When I read a story I feel like I'm building the characters co-operatively with the author. Yes, the author has an intent here on who the character should be, but the nature of the medium lets you fill in the gaps with your interpretation. No visual is dictated, no voice is heard. As a reader that's your responsibility, and in filling the various gaps you play a part in creating characters that in turn contains a part of you.

This isn't as true with films or television. Seeing someone take on a role is extremely powerful, and it stomps on whatever ideas we had before. I read most of The Song of Ice and Fire before watching A Game of Thrones, but now that I have seen the show I cannot help but visualize those actors when I return to the books. Tyrion is now Peter Dinklage, and my mind cannot reverse that. He has a specific appearance, voice, and mannerisms. My intepretations are reduced.

Now, this can be a good thing depending on the skill of the actors, directors, and everyone else involved. This doesn't sadden me in the slightest with A Game of Thrones as they have a hell of a cast. But it's dangerous when these things aren't up to par.

Which brings me to the later Final Fantasy games.

Past the age of sprites

As the series moved onto the Playstation 1 with Final Fantasy 7 it was launched out of it's basic sprite heritage and into a brave new world of chunky polygonal glory. Despite the massive changes, the game still evoked much of the same feelings. Full 3d graphics were still basic enough that it carried some of the same effects as pixel art - abstractness allowing for interpretation.

But when Final Fantasy 8 came around, something was different. The characters felt… off. It was hard to articulate at the time, but as I observed the characters with their realistic designs and proportions, I saw realistic body language. Unfortunately in that more accurate body language I saw exaggerated movements, melodrama, and overall unlikeable characters.
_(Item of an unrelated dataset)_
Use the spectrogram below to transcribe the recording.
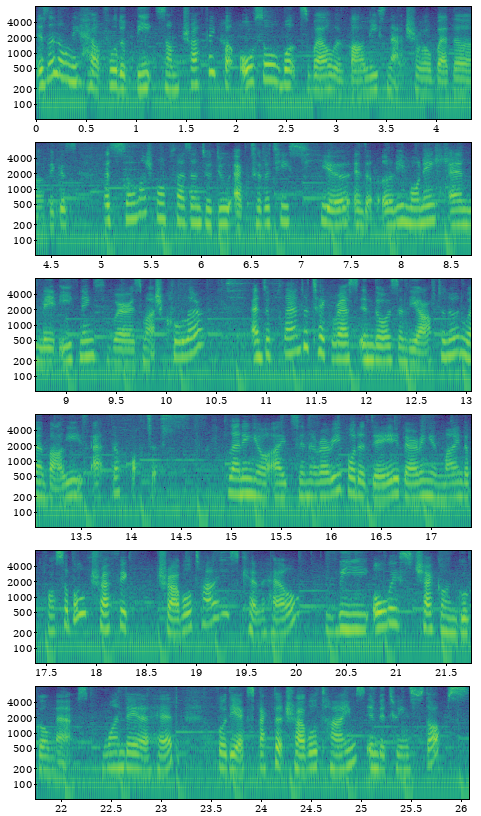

While Final Fantasy 9 took a detour with a return to stylized cartoon characters, Final Fantasy 10 put us right back on course to realism. Full on voice acting, far more realistic visuals in and out of cutscenes. The game was critically acclaimed for having an never before seen graphics, an engaging story, battle system, and characters. I was excited to try it, but when I finally picked it up I found it repelling.
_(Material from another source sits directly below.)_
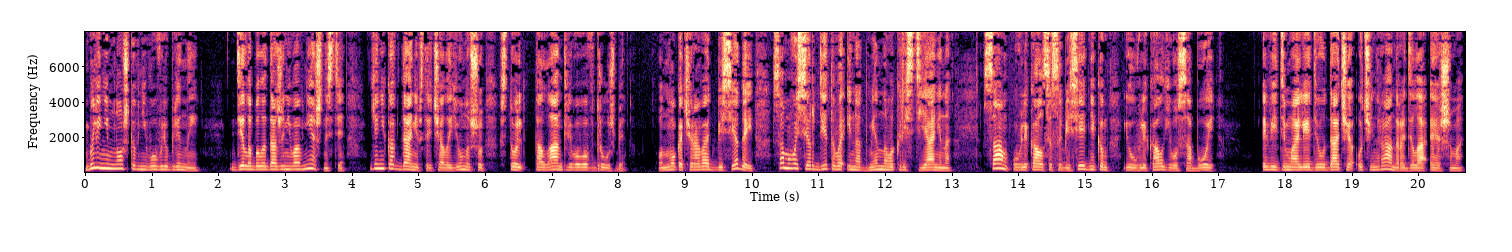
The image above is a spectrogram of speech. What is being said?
были немножко в него влюблены. Дело было даже не во внешности. Я никогда не встречала юношу столь талантливого в дружбе. Он мог очаровать беседой самого сердитого и надменного крестьянина, сам увлекался собеседником и увлекал его собой. Видимо, леди Удача очень рано родила Эшема.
I hated the characters.

To be fair I don't think it was the voice acting alone, rather the writing was it's real death sentence. A combination of the dialogue, awkwardly directed cinematics, and blood curdlingly immature characters. I could see why people loved the visual effects and environments, but anytime it involved these virtual actors I felt embarrassed for everyone involved.

And there's nowhere for my mind to go. This is the vision that the creators intended, and any sense of agency I had before in developing the characters is gone.

I've come to believe that these kinds of characters may have been what the people at Square wanted all along, even for Final Fantasy 2 and 3, but the technology didn't allow for it at that time. With Final Fantasy 10 they could realize their vision, and it wasn't pretty. Or perhaps it was just fine for the Japan, but it had all the stamps of an adolescent anime that had limited appeal in North America.

Final Fantasy or Neverland?

In the end the most damning thing about Final Fantasy is it's unwillingness to grow up with us. It's core fanbase has learned and experienced a great deal in the past 15 years, but the series stood still. Sure, technology rocketed forward, but at it's core it never developed.

As the original series that opened up whole worlds to me, it's a damn shame that it never felt like it moved forward afterwards. But there's no going back, not for this series. I just wish they would focus more on better stories than they do on tech demos of increased visual fidelity.